Based on data collected from roughly 100,000 U.S. employees and 2,525 human resources professionals, PayScale’s data analysts discovered a difference of perception between employees and employers regarding workplace gender inequity issues. Specifically, employers are more likely than their employees to report that there are no workplace gender inequity issues at their business. Or, if the presence of issues is acknowledged, employers are more likely than their employees to report that those issues are proactively being addressed.Employers are more likely than employees to report there are no gender inequity issues at work.Click To Tweet
Roughly 57 percent of employers said there is no gender inequity issue at their business that needs to be addressed, whereas only about 47 percent of employees felt the same way, a “perception gap”—or “corporate chasm”—of about 10 percent. Even when gender inequity issues were acknowledged, 16 percent of employers said that their organization was proactively addressing them, while only 14 percent of employees agreed, a gap of 2 percent.
The Gender Opportunity Gap
Gender inequity often presents itself in the form of a pay gap and/or opportunity gap; the gender pay gap can be traced back almost entirely to the gender opportunity gap, meaning the fact that women are promoted into high-paying positions at significantly lower rates than men.
In our December 2016 report, our data showed that at the start of their careers, men and women tend to work at similar job levels, but:
Men are 85 percent more likely than women to be VPs or C-Suite Execs by mid-career, and 171 percent more likely to hold those positions late in their career. Workers in higher-level roles almost always earn a higher salary, so the lack of women in these roles means the average woman is almost certainly destined to make less than the average man.
And the uncontrolled gender pay gap—the pay gap that takes the opportunity gap into account, as opposed to simply comparing men and women doing the same jobs—shows that the median salary for men is roughly 24 percent higher than the median salary for women.
Why Does This Matter in Business?
Yes, this is unfair. But most companies make decisions based on what’s good for the bottom line, not on what’s fair. That said, impact on the bottom line is actually why employers should be concerned about gender inequity issues: based on further PayScale research, it turns out that if employees don’t believe their employer is working to address gender inequity, the same employees are significantly more likely to seek a new job. In fact, our research has shown that if employees believe their employer is taking no action to address gender inequity, 71 percent of women and 74 percent of men plan to find a new job within six months.
From the same report:

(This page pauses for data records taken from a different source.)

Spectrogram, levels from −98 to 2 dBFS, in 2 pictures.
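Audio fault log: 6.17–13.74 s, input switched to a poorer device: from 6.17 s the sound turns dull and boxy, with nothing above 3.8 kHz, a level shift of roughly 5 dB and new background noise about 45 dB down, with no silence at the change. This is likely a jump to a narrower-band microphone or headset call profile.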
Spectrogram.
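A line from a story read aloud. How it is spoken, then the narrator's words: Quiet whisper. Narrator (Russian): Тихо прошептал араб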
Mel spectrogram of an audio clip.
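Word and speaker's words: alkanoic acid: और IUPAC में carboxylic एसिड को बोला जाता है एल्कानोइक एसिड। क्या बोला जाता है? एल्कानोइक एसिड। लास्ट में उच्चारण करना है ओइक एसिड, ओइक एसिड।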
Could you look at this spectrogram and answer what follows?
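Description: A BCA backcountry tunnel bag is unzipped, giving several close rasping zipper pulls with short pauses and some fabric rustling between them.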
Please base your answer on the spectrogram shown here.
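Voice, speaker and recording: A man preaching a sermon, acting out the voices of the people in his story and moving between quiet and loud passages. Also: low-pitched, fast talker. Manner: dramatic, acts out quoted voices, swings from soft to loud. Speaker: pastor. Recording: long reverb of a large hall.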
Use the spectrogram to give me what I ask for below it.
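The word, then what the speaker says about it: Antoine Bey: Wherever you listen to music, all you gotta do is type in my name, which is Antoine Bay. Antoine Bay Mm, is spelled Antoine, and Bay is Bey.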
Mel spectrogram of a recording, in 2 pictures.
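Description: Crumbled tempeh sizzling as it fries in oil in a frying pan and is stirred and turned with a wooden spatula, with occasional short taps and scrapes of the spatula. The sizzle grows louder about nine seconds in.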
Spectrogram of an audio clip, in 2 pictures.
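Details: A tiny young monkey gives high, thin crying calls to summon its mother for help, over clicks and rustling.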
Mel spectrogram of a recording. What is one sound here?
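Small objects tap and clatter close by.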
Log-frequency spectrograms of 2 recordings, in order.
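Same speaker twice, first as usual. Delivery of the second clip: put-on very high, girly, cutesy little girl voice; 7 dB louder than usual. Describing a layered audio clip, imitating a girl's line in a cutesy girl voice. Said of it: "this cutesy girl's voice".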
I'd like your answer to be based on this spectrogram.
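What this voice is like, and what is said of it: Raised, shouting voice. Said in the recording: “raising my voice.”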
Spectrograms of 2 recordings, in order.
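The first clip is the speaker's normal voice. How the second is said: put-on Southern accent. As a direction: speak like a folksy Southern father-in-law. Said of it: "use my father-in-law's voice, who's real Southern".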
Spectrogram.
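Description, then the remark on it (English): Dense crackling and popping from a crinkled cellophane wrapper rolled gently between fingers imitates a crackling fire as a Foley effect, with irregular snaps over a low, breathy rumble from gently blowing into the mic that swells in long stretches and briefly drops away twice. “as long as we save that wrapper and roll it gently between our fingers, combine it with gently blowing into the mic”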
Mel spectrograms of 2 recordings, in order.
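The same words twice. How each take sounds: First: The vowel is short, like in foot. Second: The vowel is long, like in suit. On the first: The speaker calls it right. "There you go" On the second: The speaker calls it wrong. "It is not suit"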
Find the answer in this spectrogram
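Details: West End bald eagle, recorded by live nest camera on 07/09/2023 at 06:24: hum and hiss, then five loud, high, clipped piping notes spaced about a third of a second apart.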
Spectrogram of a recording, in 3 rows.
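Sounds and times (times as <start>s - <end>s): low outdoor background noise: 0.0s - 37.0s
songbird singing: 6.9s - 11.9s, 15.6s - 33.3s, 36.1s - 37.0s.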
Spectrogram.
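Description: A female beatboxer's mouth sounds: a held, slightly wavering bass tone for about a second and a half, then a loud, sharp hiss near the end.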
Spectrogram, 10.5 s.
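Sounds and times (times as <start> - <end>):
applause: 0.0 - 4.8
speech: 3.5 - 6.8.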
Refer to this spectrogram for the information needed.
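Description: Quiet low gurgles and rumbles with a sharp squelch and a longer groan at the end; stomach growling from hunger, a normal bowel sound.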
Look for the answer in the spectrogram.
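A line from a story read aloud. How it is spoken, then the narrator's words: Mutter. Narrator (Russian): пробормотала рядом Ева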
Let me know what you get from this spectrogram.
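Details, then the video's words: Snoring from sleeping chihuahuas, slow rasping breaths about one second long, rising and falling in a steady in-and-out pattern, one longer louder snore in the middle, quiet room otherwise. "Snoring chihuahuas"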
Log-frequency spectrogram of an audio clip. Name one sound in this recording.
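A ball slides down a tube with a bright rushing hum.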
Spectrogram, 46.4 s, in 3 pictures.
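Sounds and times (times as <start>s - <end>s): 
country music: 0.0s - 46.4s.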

According to a 2012 Center for American Progress report, every time a business replaces a salaried employee, it can cost the company twice that employee’s annual salary due to the expenses involved with hiring and on-boarding a replacement. Additionally, as has been well documented, increased turnover erodes company morale.
Turns out, beyond being the morally right thing to do, solving gender inequity issues is good for business.
What Can You Do to Help?
If you’re an employee worried about gender inequity at your place of work, take a look at our report, Inside the Gender Pay Gap, which includes a number of ways to work toward a solution.
If you’re a manager or leader and you’re concerned there’s a gender inequity issue at your company, read our new whitepaper, Pay Equity Action Plan: Why Fair and Equal Aren’t the Same Thing, which dives into questions like, “What is fair pay?” “How does it differ from equal pay?” and “How does one go about paying fairly?”
And, again, if you’re an employer, even if you don’t believe you have a gender inequity problem, your employees might have insight into something you don’t.
Tell Us What You Think
Do you believe there’s a gender inequity issue at your place of work? Is action being taken to correct it? We want to hear from you. Tell us your thoughts in the comments or join the conversation on Twitter.